RENO–An interagency wildfire briefing held last week by various land management and fire agencies offered a grim outlook for wildfire threats in the coming months.
“We are very concerned,” said Gov. Steve Sisolak, who was joined by officials from the Nevada Division of Forestry, Bureau of Land Management, U.S. Forest Service and Great Basin Coordination Center to discuss environmental forecasts, fire threats and wildfire prevention efforts throughout the state.
Gina Palma, a fire meteorologist with the Great Basin Coordination Center, said recent temperatures have been above normal through most of the state and precipitation has been well below normal statewide. She added that the winter’s below normal snowpack has been melting rapidly.
“We are currently in a state of exceptional drought, which is the worst drought–the most severe drought classification–over southern and eastern Nevada,” Palma said. “Again, much of Nevada is still [in] an extreme drought.”
Palma said the state hasn’t seen conditions this severe in the last two decades. Such conditions mean there will likely be fewer fast-moving fires at lower elevations–those that rely on grasses and smaller vegetation as fuel–but greater potential for fires at mid- to higher-elevations where larger vegetation and trees are drying out.
Through May and June the greatest concern is for southern and eastern Nevada, but Palma said monsoon moisture forecast for July may reduce the threat for wildfires there. Moving toward July and August, the Sierra Front just to the west and south of the Reno area will become the area of main concern, she said.
Staffing up and reducing fuels
State, federal and local fire agencies have already brought back all of their seasonal firefighters for training and preparation for the coming months. Some have already fought fires, said Nevada Division of Forestry State Forester and Firewarden Kacey KC. Some of those seasonal firefighter positions have also been expanded from five months to nine months, or in the case of the BLM from seasonal to permanent positions.
NDF said it’s also continuing to work with crews from the state’s nine conservation camps. Those crews are mostly staffed by inmates and assist agency fire crews with fuels reduction projects and fire suppression.
In Washoe County, sheep have been brought on to aid in fuels reduction efforts. The Arrowhawk Fuels Reduction Project is spearheaded by the USFS’s Carson Ranger District and is using a herd of about 800 ewes from the Borda Land and Sheep Company in Gardnerville to graze upon cheatgrass and other non-native vegetation. Similar projects have taken place in the same area, and on the west side of Carson City, for a handful of years.
“This program is an important collaboration to help keep the Arrowcreek and surrounding communities safe from destructive wildfire,” said Carson District Ranger Matt Zumstein. “Grazing sheep is a cost-effective, low-impact, and natural way to efficiently reduce the spread of this invasive species.”

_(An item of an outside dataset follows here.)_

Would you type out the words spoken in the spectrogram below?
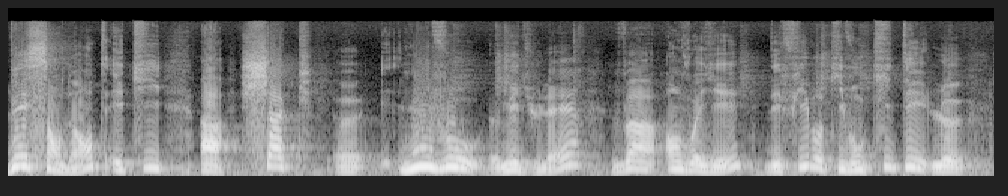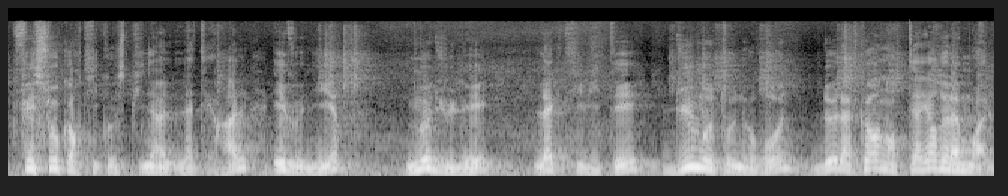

Other large-scale projects in the state have included a 450-acre tree-thinning operation north of Ely, chemical treatment to eliminate invasive vegetation, and construction of thousands of miles of fuel breaks.
Expect fire restrictions, plan ahead
Fire restrictions should be expected this year, said Paul Petersen, state fire management officer with the BLM. Current restrictions are limited to southern Nevada, but as the fire season progresses and people venture onto public lands for recreational activities, Petersen said the chance for human-caused fires increases.
According to nevadafireinfo.org, an interagency website offering prevention tips and information on current fire restrictions, 84% of wildfires nationwide are caused by people. Gwen Sanchez, the forest fire management officer with the USFS Humboldt Toiyabe National Forest, said that over the last few years that percentage has been closer to 87% nationally.
“That’s a number that we definitely need to get down,” she said. “Across Nevada, we do a little bit better, but it’s still pretty high. Last year we saw an all-time high with 67% of our fires being human-caused. In previous years that’s been closer to around the low-40% of our fires being human-caused.”
Improperly extinguished campfires, sparks from equipment and vehicles and target shooting have all caused fires in Nevada in recent years.